Audio is alright with clear focus being on the sounds of the weapon in your hand. Each one has seemingly been recreated to near perfection, so I suggest playing this with a set of headphones cranked to the edges of comfort. Some generic actiony music plays during missions and as you level up and unlock stuff, your guide will pop in congratulating you on levelling up and few other random quotes. It all works as it should and overall the presentation is solid.
Every weapon you have has a host of upgrades as well as 4 loadouts each, so you can save them for specific missions. Some missions will require a flashlight as the stages take place in the dark or at night and the core of this game is unlocking everything which costs money earned by completing missions. Each gun has a bunch of attachments and options from increased ammo capacity, damage boosters, laser sights, grenade launchers and a few more allowing you to customize to your liking. Like I mentioned earlier, 2-handed weapons are very difficult to use for any headset, but the tracking limitations of the PS4 make them a weapon I just avoided using in my play time. Shotguns were a nightmare as the pump action to load them wouldn’t register as my Move controllers were basically lined up the camera causing 1 to block the other. The same thing happens with sniper rifles with the added fun of both controllers being near your head and while I was more successful with those then shotguns, I was disappointed by the lack of option to offset that position. I love sniping in VR and this seems to have done a great job with all the scope options available but tracking issues really held back the fun factor in those missions. Still, with the multitude of gun options in the game, I had plenty of fun messing around with the other weapons.

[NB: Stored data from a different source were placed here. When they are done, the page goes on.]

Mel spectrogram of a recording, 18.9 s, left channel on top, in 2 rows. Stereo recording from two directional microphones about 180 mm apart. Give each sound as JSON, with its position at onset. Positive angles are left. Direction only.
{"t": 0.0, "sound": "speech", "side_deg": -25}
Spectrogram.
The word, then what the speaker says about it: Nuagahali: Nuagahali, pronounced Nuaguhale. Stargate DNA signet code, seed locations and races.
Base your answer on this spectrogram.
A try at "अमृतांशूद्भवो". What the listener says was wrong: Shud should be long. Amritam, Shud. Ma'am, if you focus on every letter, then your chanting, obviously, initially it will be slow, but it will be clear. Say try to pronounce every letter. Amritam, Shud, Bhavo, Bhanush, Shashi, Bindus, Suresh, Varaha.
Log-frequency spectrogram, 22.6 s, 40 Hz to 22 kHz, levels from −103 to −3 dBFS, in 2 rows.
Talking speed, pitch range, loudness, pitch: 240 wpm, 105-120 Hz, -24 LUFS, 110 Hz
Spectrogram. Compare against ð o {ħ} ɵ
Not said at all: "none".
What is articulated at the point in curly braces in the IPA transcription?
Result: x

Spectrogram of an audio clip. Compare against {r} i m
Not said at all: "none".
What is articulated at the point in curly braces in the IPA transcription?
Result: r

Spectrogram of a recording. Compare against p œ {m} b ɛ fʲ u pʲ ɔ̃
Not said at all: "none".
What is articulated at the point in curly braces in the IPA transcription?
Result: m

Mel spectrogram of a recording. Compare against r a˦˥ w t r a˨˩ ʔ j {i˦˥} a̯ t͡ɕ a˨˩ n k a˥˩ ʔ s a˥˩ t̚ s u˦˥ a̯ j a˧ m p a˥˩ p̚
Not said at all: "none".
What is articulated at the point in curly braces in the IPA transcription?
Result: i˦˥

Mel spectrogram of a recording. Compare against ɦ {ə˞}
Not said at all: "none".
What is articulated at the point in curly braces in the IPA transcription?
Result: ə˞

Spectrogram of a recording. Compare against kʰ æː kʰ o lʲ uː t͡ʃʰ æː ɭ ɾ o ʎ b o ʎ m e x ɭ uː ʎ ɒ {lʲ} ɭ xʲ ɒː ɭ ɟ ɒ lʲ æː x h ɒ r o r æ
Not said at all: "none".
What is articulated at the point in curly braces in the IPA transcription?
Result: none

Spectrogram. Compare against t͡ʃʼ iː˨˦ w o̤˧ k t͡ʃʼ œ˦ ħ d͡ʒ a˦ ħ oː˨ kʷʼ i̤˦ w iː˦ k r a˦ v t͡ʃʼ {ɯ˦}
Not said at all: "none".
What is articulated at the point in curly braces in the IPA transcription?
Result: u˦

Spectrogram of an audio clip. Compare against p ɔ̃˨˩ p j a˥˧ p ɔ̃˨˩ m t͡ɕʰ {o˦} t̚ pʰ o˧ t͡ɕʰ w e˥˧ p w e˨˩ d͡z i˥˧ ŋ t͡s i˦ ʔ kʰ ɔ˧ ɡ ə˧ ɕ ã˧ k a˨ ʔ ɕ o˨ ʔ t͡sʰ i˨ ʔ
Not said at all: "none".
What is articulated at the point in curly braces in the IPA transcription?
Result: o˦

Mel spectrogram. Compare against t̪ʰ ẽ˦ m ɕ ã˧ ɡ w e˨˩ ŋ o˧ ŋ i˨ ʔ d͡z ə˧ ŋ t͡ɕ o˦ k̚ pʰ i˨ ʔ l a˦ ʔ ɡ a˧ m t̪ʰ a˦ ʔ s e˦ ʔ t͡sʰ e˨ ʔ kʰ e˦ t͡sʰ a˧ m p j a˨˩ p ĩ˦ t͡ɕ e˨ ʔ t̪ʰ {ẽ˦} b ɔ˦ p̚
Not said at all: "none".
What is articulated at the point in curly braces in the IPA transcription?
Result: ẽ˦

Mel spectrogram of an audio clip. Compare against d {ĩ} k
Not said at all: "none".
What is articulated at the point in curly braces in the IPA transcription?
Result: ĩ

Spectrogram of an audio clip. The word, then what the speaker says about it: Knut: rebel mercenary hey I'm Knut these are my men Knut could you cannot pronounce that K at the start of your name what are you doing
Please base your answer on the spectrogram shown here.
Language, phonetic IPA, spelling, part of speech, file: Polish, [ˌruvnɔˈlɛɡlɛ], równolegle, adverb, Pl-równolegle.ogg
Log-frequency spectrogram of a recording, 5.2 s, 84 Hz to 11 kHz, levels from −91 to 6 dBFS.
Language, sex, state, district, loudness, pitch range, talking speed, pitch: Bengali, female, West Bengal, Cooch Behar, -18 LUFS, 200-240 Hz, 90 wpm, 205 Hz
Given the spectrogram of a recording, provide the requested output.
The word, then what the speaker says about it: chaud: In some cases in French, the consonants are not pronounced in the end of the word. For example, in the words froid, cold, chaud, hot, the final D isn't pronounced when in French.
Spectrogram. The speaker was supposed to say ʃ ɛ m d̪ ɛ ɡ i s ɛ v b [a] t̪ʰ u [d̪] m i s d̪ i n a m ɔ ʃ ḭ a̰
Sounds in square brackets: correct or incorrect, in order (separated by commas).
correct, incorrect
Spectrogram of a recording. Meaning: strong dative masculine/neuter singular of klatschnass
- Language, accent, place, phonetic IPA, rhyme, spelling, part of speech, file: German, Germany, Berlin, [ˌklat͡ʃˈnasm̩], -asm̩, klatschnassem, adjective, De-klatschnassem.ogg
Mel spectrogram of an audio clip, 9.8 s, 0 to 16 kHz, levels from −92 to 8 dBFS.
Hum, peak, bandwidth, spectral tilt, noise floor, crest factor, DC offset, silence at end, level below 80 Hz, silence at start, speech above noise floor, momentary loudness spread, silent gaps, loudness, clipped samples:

Gun Club VR is great at what it does, minus the 2-handed weapons. There are hundreds of challenges, both weapon specific and your choice so you can tailor the fun to how you want to play. I ended sticking with my Desert Eagle pistol and just upgraded that thing to the max putting on scopes, lights, new grips and turning that little bad boy into an everything killing machine. The content is definitely here, though for me personally, I need a little more out of shooters then taking out cardboard cut-outs just to unlock more weapons to take out more cut-outs. Still, the game offers a lot of challenge, loads of content and the simulation aspect of every weapon did have me having fun for way longer then I expected.
What would I pay? This is $25 and for “gun guys”, that’s probably a decent cost. I couldn’t even guess how many hours it would take to wrap the games content but as I said, while it is fun it does get redundant to someone of my tastes. $20 would be perfect in my opinion and every time I dived back in, I did have fun pushing my skills to the next level.
The Binary Mill provided The VR Grid with a PSN code for this title and, regardless of this review, we thank them for that.